Start of Block

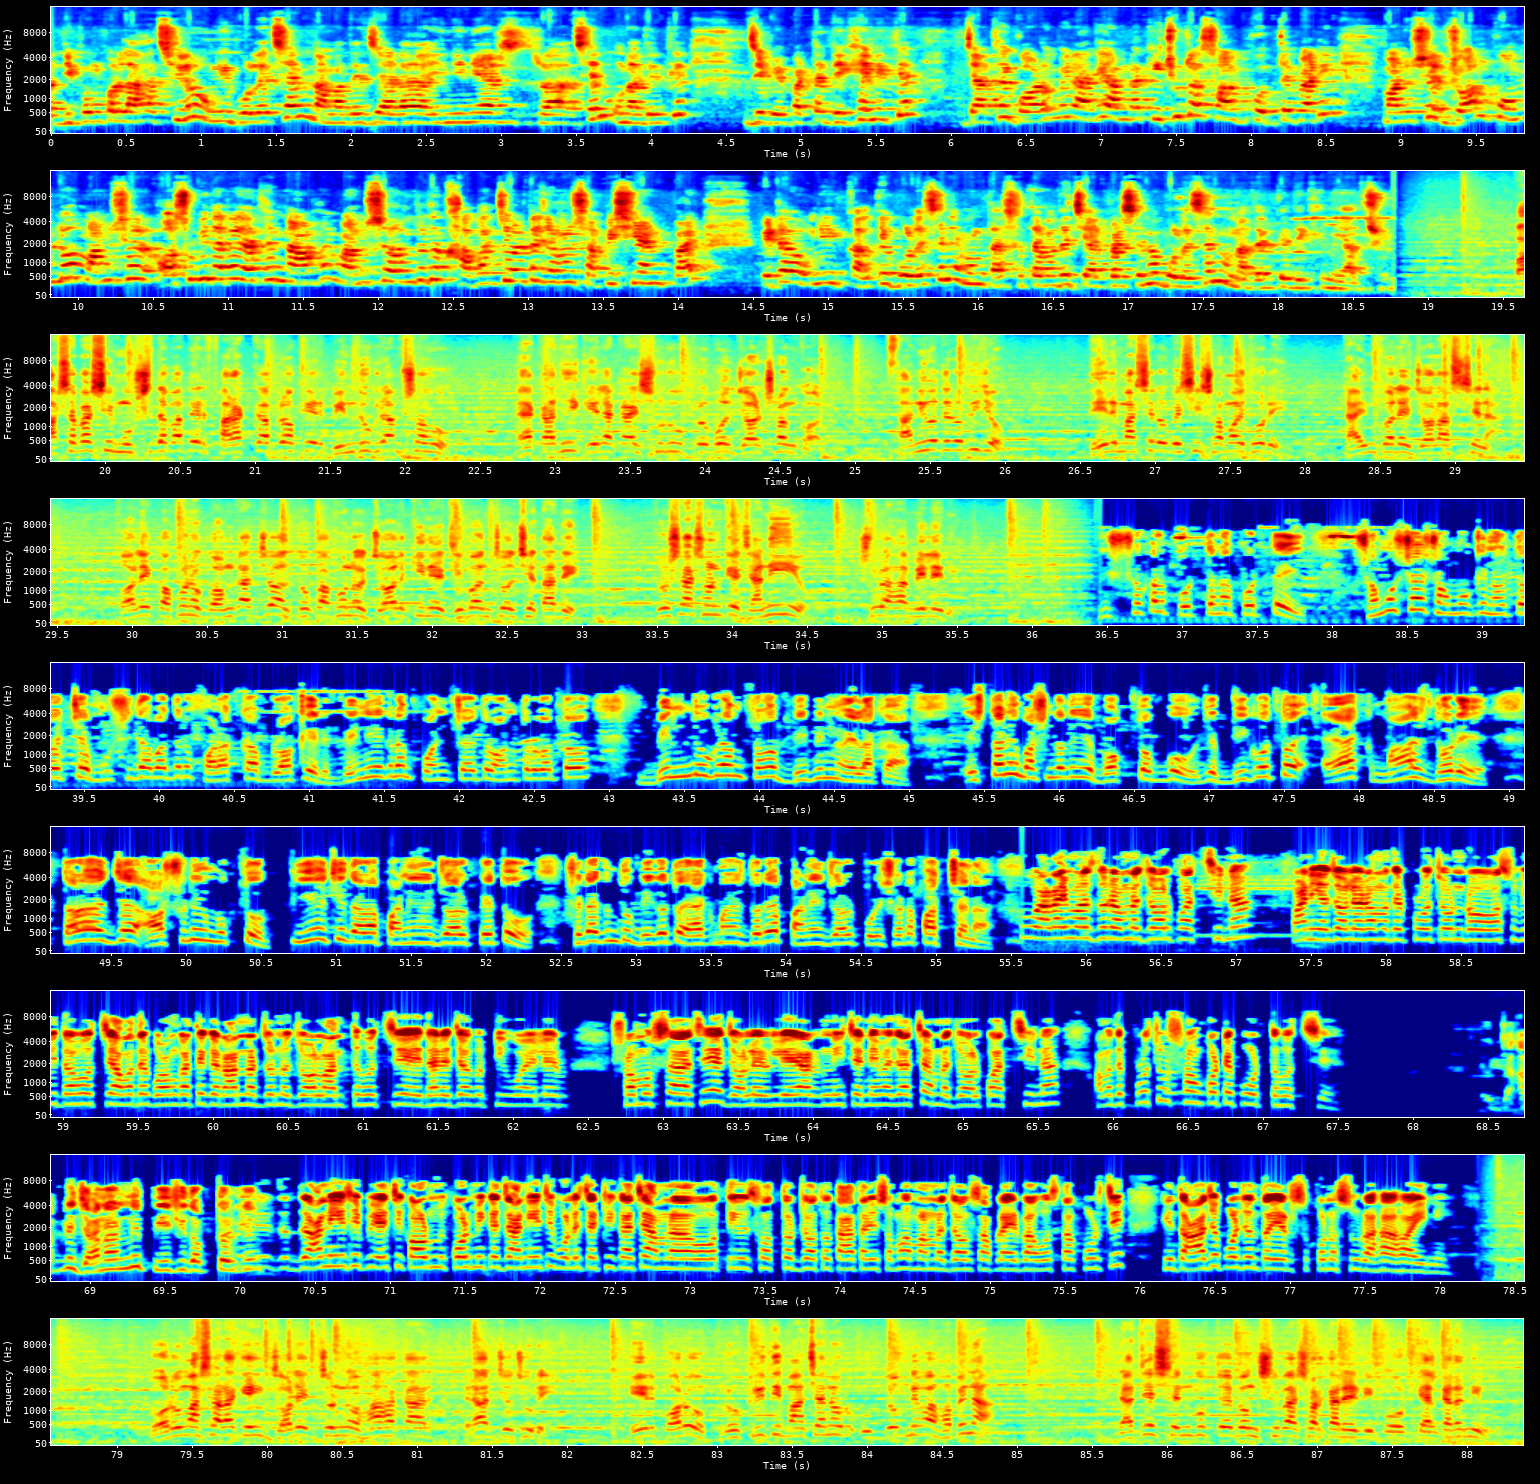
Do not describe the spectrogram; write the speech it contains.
দীপঙ্কর লাহা ছিল, উনি বলেছেন, আমাদের যারা ইঞ্জিনিয়াররা আছেন ওনাদেরকে যে ব্যাপারটা দেখে নিতে, যাতে গরমের আগে আমরা কিছুটা সলভ করতে পারি। মানুষের জল কমলেও মানুষের অসুবিধাটা যাতে না হয়, মানুষের অন্তত খাবার জলটা যেমন সাফিসিয়েন্ট পায়, এটা উনি কালকে বলেছেন এবং তার সাথে আমাদের চেয়ারপারসনও বলেছেন ওনাদেরকে দেখে নেওয়ার জন্য। পাশাপাশি মুর্শিদাবাদের ফারাক্কা ব্লকের বিন্দুগ্রাম সহ একাধিক এলাকায় শুরু প্রবল জল সংকট স্থানীয়দের অভিযোগ, দেড় মাসেরও বেশি সময় ধরে টাইম কলে জল আসছে না। কলে কখনো গঙ্গার জল, তো কখনো জল কিনে জীবন চলছে তাদের। প্রশাসনকে জানিয়েও সুরাহা মেলেনি। গ্রীষ্মকাল পড়তে না পড়তেই সমস্যার সম্মুখীন হতে হচ্ছে মুর্শিদাবাদের ফরাক্কা ব্লকের বেনিয়াগ্রাম পঞ্চায়েতের অন্তর্গত বিন্দুগ্রাম সহ বিভিন্ন এলাকা। স্থানীয় বাসিন্দাদের যে বক্তব্য যে বিগত এক মাস ধরে তারা যে আর্সেনিক মুক্ত পিএইচি দ্বারা পানীয় জল পেত, সেটা কিন্তু বিগত এক মাস ধরে পানীয় জল পরিষেবাটা পাচ্ছে না। আড়াই মাস ধরে আমরা জল পাচ্ছি না। পানীয় জলের আমাদের প্রচণ্ড অসুবিধা হচ্ছে। আমাদের গঙ্গা থেকে রান্নার জন্য জল আনতে হচ্ছে। এধারে যা টিউবওয়েলের সমস্যা আছে, জলের লেয়ার নিচে নেমে যাচ্ছে, আমরা জল পাচ্ছি না। আমাদের প্রচুর সংকটে পড়তে হচ্ছে। আপনি জানাননি পিএইচি দপ্তরকে? জানিয়েছি পিএইচি কর্মী কর্মীকে জানিয়েছি বলেছে ঠিক আছে আমরা অতি সত্তর যত তাড়াতাড়ি সম্ভব আমরা জল সাপ্লাইয়ের ব্যবস্থা করছি কিন্তু আজও পর্যন্ত এর কোনো সুরাহা হয়নি। গরম আসার আগেই জলের জন্য হাহাকার রাজ্য জুড়ে। এরপরও প্রকৃতি বাঁচানোর উদ্যোগ নেওয়া হবে না? রাজেশ সেনগুপ্ত এবং শিবা সরকারের রিপোর্ট ক্যালকাটা নিউজ।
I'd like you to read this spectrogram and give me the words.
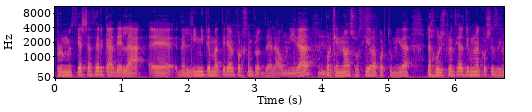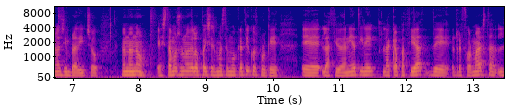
pronunciarse acerca de la, eh, del límite material, por ejemplo, de la unidad, porque no ha surgido la oportunidad. La jurisprudencia del Tribunal Constitucional siempre ha dicho, no, no, no, estamos en uno de los países más democráticos porque eh, la ciudadanía tiene la capacidad de reformar hasta la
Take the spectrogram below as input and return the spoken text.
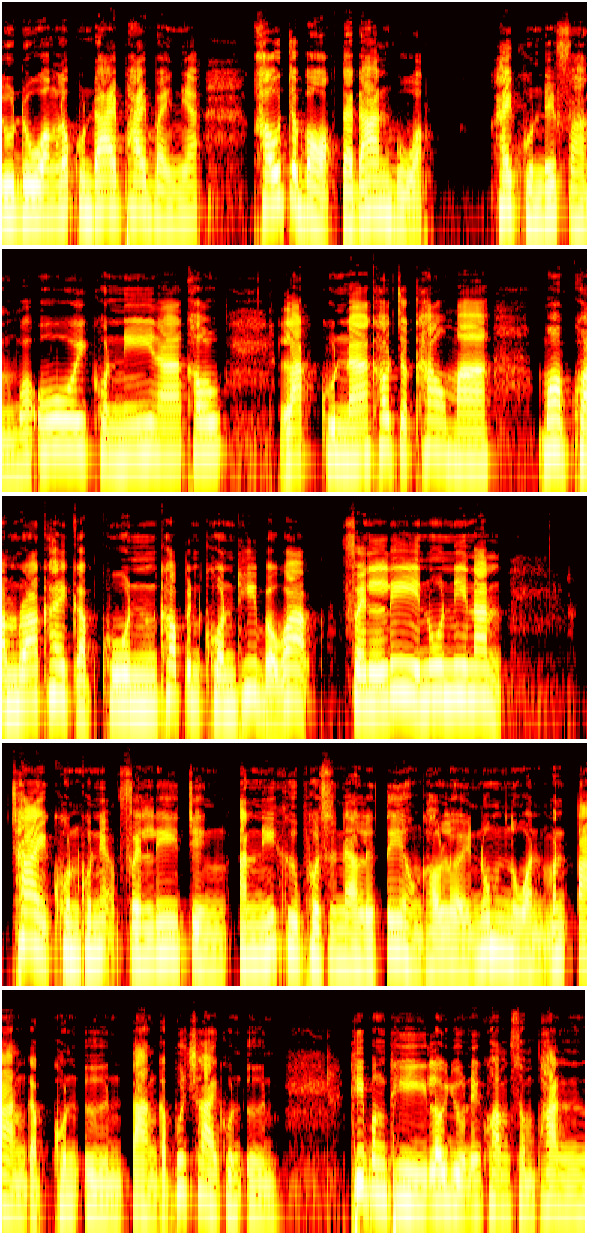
ดูดวงแล้วคุณได้ไพ่ใบเนี้ยเขาจะบอกแต่ด้านบวก ให้คุณได้ฟังว่า โอ้ยคนนี้นะเขารักคุณนะเขาจะเข้ามามอบความรักให้กับคุณเขาเป็นคนที่แบบว่าเฟรนลี่นู่นนี่นั่น ใช่คนคนนี้เฟรนลี่จริง อันนี้คือ personality ของเขาเลย นุ่มนวลมันต่างกับคนอื่น ต่างกับผู้ชายคนอื่น ที่บางทีเราอยู่ในความสัมพันธ์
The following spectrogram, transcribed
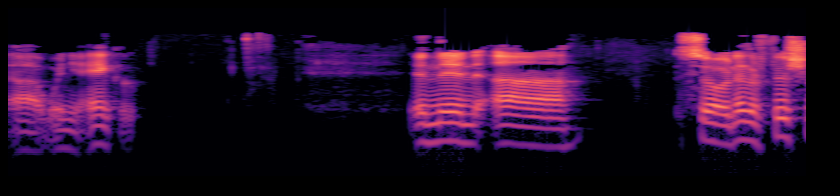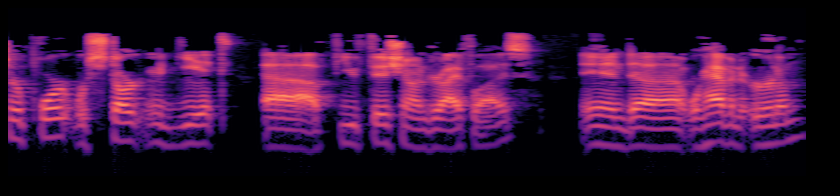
uh, when you anchor. And then, uh, so another fishing report. We're starting to get uh, a few fish on dry flies, and uh, we're having to earn them.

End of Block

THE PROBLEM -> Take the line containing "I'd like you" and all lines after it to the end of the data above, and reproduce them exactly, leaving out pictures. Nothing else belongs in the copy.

TASK RESPONSE ->
I'd like you to read this spectrogram and give me the words.
pronunciarse acerca de la, eh, del límite material, por ejemplo, de la unidad, porque no ha surgido la oportunidad. La jurisprudencia del Tribunal Constitucional siempre ha dicho, no, no, no, estamos en uno de los países más democráticos porque eh, la ciudadanía tiene la capacidad de reformar hasta la
Take the spectrogram below as input and return the spoken text.
ดูดวงแล้วคุณได้ไพ่ใบเนี้ยเขาจะบอกแต่ด้านบวก ให้คุณได้ฟังว่า โอ้ยคนนี้นะเขารักคุณนะเขาจะเข้ามามอบความรักให้กับคุณเขาเป็นคนที่แบบว่าเฟรนลี่นู่นนี่นั่น ใช่คนคนนี้เฟรนลี่จริง อันนี้คือ personality ของเขาเลย นุ่มนวลมันต่างกับคนอื่น ต่างกับผู้ชายคนอื่น ที่บางทีเราอยู่ในความสัมพันธ์
The following spectrogram, transcribed
uh, when you anchor. And then, uh, so another fishing report. We're starting to get uh, a few fish on dry flies, and uh, we're having to earn them.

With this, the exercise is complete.